Gibson Guitar has been in business for 116 years. This year might prove to be its toughest. Just this morning, the storied guitar maker received another big blow: a major downgrade from Standard & Poor’s. The rating agency slipped Gibson Brands, Inc., from a ‘CCC’ rating to a ‘CCC-minus’ rating. That indicates a serious threat of credit default and bankruptcy ahead. In fact, the CCC-minus is basically one step above actual bankruptcy.
Charlie Walk is now being accused of a relentless, multi-decade reign of sexual abuse against numerous female staffers. The bombshell accusations were recently published by Rolling Stone, the result of a month-long investigation involving more than two dozen sources. Most of those sources worked alongside Charlie Walk at either Columbia Records (part of Sony Music Entertainment) or Republic Group (part of Universal Music Group).

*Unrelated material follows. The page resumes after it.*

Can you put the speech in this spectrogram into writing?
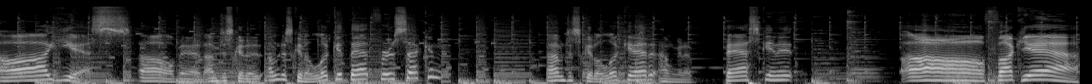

The order will be officially published tomorrow in the Federal Register. Once published, Congress has a 60 day window to pass or defeat the measure before it becomes United States law. The repeal is likely to pass the Republican-controlled House, though an aggressive opposition movement amongst Senate Democrats could slow its passage. Currently, the Senate effort has 50 votes, with several Republicans crossing party lines to oppose the repeal.
Muck Rack makes it simple to find people, tweets, or articles that mention any name, keyword, company, hashtag etc. We've compiled this guide to help you make the most of your search.
Selecting a term
Start searching tweets, articles from media outlets, articles mentioned in tweets, journalists'
names, titles and bios with some suggested searches:
Companies or Topics (e.g. iPhone, Microsoft)
Phrases (e.g. "cloud computing") — use quotes to keep the terms together
Twitter handles (e.g. @username) — returns those who have mentioned or replied to
Names (e.g. "David Pogue")
Hashtags (e.g. #sxsw, #london2012)
Bio details (e.g. vegan, Olympics, father)
Muck Rack's Advanced Search allows for many boolean operators.
Find results that mention multiple specified terms, use AND or
+. For example, ensure each result contains both Elon Musk and Mark Zuckerberg by
searching Musk AND Zuckerberg or Musk + Zuckerberg.
Use the operators OR or , to broaden your search when you'd like either of
multiple terms to appear in results. (This is the default behavior of our search when no operators
are used). For example, results will contain either cake or cookie by searching cake OR cookie or cake,cookie
Use NOT or - to subtract results from your search. For
example, searching Disney will yield results about the Walt Disney Company as well as Walt Disney
World Resort. To exclude mentions of Disney World, search for Disney -World or Disney
When using one of these operators with a phrase, enclose it in quotation marks. For example, you can
find results about smartphones excluding Apple's iPhone 4S by searching smartphone -"iPhone
Exact case matching or punctuation
If you're searching for a brand name or keyword that relies on specific punctuation marks or capitalization, you can
find results that match your exact query by adding matchcase: before the keyword you're searching for, like matchcase:E*TRADE .
Use parentheses to separate multiple
boolean phrases. For example, to find journalists talking about having fun in Disney World or
Disneyland, search for ("disney world" OR disneyland) AND fun.
An asterisk can be used to search for any variation of a root word truncated by the asterisk. For example, searching for admin* will return results for administrator, administration, administer, administered, etc.
A near operator is an AND operator where you can control the distance between the words. You can vary the distance the near operation uses by adding a forward slash and number (between 0-99) such as strawberries NEAR/10 "whipped cream", which means the strawberries must exist within 10 words of "whipped cream".